* **Information given**
* * * * * * * * *
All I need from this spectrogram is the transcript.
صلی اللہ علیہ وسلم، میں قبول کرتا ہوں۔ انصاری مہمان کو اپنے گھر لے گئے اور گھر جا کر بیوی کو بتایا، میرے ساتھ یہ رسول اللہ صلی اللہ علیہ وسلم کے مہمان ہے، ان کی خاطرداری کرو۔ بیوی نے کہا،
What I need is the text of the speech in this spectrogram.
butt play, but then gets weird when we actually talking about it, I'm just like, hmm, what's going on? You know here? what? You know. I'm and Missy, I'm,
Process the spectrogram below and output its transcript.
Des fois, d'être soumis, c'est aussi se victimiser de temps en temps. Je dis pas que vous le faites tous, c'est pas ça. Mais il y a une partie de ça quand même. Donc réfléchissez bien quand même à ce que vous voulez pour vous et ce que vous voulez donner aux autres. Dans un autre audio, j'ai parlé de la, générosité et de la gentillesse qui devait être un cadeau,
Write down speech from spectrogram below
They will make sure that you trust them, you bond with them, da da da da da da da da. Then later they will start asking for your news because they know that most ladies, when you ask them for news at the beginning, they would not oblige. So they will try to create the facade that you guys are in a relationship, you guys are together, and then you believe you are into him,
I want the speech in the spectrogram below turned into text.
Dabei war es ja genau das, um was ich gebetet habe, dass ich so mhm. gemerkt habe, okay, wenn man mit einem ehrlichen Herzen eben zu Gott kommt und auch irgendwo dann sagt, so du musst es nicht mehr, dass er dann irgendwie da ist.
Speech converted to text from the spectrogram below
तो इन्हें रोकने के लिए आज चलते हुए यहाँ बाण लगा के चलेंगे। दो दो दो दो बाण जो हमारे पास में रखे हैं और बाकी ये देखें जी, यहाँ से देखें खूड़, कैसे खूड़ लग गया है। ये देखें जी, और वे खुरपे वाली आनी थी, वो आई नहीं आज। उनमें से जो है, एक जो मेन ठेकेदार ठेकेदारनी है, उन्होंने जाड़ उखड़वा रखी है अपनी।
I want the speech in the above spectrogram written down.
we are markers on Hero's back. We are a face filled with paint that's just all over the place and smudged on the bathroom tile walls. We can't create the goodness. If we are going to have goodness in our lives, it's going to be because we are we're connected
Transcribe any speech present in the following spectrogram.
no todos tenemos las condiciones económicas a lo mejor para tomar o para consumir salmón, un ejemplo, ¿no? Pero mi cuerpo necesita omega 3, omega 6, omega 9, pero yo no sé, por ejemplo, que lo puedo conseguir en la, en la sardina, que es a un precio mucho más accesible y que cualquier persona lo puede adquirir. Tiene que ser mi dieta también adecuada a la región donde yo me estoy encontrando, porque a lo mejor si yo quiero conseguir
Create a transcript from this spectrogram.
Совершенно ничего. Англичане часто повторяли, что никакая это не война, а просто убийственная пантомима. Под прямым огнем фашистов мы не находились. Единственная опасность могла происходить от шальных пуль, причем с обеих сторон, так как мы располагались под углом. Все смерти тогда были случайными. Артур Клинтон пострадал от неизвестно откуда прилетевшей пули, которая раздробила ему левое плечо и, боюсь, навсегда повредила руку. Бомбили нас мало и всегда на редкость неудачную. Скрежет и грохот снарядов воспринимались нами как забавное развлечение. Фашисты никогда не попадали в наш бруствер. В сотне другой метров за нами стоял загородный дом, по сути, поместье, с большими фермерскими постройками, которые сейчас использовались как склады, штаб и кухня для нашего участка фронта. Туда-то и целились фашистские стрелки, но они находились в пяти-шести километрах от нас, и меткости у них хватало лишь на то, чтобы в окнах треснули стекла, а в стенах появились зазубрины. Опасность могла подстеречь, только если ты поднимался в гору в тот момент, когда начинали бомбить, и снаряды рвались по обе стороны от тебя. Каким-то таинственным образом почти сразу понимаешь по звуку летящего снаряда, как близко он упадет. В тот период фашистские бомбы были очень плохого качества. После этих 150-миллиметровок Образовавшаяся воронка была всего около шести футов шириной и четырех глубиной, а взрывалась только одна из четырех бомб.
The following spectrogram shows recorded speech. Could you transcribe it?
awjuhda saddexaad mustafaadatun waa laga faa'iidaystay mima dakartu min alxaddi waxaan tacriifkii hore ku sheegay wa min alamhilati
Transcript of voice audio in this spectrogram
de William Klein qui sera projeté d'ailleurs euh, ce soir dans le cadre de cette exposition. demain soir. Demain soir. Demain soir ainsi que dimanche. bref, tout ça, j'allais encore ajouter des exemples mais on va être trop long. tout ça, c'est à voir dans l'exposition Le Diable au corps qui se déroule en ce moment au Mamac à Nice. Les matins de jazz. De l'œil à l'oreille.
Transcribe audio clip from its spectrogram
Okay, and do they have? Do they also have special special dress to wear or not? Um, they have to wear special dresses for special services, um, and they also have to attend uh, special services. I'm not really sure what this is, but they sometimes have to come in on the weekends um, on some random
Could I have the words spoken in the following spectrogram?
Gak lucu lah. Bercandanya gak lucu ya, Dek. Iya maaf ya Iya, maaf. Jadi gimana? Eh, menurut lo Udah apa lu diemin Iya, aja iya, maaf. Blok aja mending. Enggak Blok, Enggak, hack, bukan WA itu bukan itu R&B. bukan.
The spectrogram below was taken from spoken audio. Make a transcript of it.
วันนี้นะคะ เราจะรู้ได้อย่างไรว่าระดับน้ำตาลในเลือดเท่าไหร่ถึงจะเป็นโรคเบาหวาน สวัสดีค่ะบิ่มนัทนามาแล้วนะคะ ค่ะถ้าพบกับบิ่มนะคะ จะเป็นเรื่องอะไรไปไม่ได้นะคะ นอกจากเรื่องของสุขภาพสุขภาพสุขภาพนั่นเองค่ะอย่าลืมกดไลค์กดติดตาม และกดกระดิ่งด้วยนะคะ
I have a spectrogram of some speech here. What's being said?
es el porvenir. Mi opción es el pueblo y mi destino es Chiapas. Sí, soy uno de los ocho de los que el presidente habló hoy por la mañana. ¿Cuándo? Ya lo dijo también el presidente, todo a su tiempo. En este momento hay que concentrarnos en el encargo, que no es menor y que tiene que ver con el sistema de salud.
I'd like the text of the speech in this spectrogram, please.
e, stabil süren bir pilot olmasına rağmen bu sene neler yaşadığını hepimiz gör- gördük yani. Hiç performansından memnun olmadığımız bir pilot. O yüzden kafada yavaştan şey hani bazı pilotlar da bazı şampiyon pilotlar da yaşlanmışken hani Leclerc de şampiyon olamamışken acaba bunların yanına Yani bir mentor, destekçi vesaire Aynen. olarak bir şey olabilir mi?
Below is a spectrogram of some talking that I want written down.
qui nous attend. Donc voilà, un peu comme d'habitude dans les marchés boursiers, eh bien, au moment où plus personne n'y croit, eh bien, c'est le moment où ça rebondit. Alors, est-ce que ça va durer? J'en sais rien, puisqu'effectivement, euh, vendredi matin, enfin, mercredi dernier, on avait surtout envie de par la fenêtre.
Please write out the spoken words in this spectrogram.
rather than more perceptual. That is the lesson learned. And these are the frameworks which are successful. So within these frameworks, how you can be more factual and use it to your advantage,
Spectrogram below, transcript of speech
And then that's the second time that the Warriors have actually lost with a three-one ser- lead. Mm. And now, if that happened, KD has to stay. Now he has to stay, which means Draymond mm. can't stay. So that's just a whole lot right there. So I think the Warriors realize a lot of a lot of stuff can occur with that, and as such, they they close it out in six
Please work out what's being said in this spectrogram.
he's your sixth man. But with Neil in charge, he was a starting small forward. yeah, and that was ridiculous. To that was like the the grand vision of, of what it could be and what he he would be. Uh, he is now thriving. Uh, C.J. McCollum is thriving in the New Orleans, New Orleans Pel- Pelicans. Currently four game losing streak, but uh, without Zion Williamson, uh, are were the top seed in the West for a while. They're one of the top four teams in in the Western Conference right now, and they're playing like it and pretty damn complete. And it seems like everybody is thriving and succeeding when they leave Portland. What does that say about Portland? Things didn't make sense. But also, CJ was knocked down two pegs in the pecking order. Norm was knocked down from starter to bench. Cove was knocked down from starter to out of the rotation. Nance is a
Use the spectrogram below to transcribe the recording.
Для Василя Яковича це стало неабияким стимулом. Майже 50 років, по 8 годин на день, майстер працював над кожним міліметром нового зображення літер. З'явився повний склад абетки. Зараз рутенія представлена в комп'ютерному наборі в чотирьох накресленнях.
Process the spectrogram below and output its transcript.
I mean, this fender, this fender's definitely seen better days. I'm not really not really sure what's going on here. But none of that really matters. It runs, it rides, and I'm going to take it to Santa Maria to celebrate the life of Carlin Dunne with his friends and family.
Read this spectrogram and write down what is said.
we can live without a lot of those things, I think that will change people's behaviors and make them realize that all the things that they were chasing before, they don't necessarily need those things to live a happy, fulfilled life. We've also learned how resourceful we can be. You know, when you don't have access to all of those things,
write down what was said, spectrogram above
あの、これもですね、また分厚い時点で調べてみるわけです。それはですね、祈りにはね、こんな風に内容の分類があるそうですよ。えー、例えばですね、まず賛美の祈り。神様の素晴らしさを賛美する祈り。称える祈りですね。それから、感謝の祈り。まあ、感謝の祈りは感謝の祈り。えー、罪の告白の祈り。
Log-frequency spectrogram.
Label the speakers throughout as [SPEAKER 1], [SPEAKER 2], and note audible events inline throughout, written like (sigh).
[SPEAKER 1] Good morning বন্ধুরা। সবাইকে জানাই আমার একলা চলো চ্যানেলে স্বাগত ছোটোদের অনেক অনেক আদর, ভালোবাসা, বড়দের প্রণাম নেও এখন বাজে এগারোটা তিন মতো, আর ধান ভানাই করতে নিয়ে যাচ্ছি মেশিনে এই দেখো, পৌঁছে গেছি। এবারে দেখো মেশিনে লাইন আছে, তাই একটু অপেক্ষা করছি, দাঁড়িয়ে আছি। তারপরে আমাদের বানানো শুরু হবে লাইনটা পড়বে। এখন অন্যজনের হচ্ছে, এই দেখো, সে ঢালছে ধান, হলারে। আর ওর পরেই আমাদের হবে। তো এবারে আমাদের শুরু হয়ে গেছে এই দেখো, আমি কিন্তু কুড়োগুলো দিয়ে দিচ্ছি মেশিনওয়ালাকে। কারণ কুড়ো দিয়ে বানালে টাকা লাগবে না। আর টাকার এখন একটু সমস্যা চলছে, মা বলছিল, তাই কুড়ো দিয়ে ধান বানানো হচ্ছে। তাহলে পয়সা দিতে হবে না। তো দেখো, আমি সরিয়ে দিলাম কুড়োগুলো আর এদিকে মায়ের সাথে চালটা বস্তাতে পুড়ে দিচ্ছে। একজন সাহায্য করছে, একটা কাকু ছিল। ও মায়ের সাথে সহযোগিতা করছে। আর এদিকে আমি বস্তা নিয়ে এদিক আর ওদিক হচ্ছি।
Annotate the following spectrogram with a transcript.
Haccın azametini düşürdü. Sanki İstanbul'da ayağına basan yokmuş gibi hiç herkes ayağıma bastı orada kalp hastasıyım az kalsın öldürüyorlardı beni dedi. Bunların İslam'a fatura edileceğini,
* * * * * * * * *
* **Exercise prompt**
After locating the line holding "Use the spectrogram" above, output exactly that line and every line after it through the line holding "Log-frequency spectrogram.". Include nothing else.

* **Task output**
Use the spectrogram below to transcribe the recording.
Для Василя Яковича це стало неабияким стимулом. Майже 50 років, по 8 годин на день, майстер працював над кожним міліметром нового зображення літер. З'явився повний склад абетки. Зараз рутенія представлена в комп'ютерному наборі в чотирьох накресленнях.
Process the spectrogram below and output its transcript.
I mean, this fender, this fender's definitely seen better days. I'm not really not really sure what's going on here. But none of that really matters. It runs, it rides, and I'm going to take it to Santa Maria to celebrate the life of Carlin Dunne with his friends and family.
Read this spectrogram and write down what is said.
we can live without a lot of those things, I think that will change people's behaviors and make them realize that all the things that they were chasing before, they don't necessarily need those things to live a happy, fulfilled life. We've also learned how resourceful we can be. You know, when you don't have access to all of those things,
write down what was said, spectrogram above
あの、これもですね、また分厚い時点で調べてみるわけです。それはですね、祈りにはね、こんな風に内容の分類があるそうですよ。えー、例えばですね、まず賛美の祈り。神様の素晴らしさを賛美する祈り。称える祈りですね。それから、感謝の祈り。まあ、感謝の祈りは感謝の祈り。えー、罪の告白の祈り。
Log-frequency spectrogram.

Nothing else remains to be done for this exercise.